• Problem description
Would you retype exactly the lines below, starting with the one that has "Create a transcript from this spectrogram." and going on through the one that has "A transcript is", with no pictures and nothing else?

• Source data
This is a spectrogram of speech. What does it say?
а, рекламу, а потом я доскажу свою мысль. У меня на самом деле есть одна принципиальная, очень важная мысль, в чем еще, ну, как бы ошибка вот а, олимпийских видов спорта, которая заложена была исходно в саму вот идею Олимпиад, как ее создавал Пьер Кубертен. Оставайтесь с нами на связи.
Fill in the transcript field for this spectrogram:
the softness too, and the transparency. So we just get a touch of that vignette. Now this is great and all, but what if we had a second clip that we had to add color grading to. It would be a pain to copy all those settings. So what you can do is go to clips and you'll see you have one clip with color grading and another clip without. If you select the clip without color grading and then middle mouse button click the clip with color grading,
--
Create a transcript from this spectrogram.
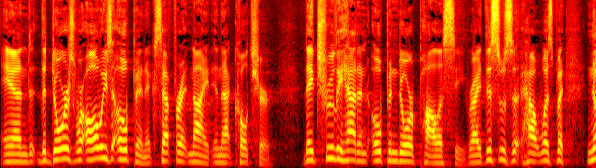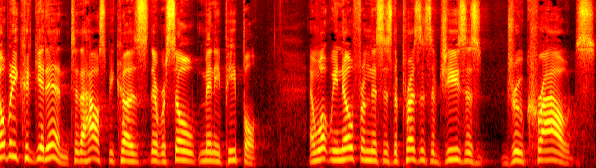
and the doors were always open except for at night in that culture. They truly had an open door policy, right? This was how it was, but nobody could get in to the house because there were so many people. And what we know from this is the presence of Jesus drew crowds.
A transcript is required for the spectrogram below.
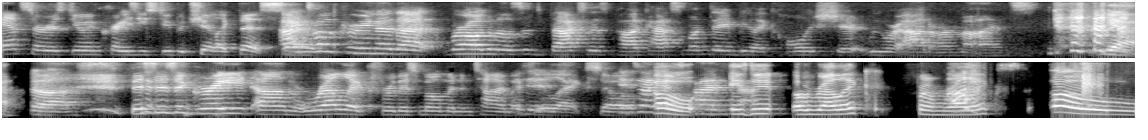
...
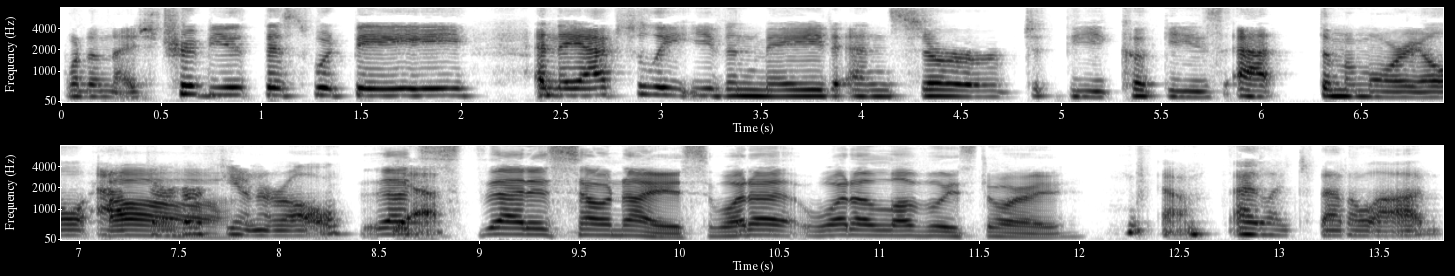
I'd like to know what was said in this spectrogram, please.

• Task answer
Create a transcript from this spectrogram.
and the doors were always open except for at night in that culture. They truly had an open door policy, right? This was how it was, but nobody could get in to the house because there were so many people. And what we know from this is the presence of Jesus drew crowds.
A transcript is required for the spectrogram below.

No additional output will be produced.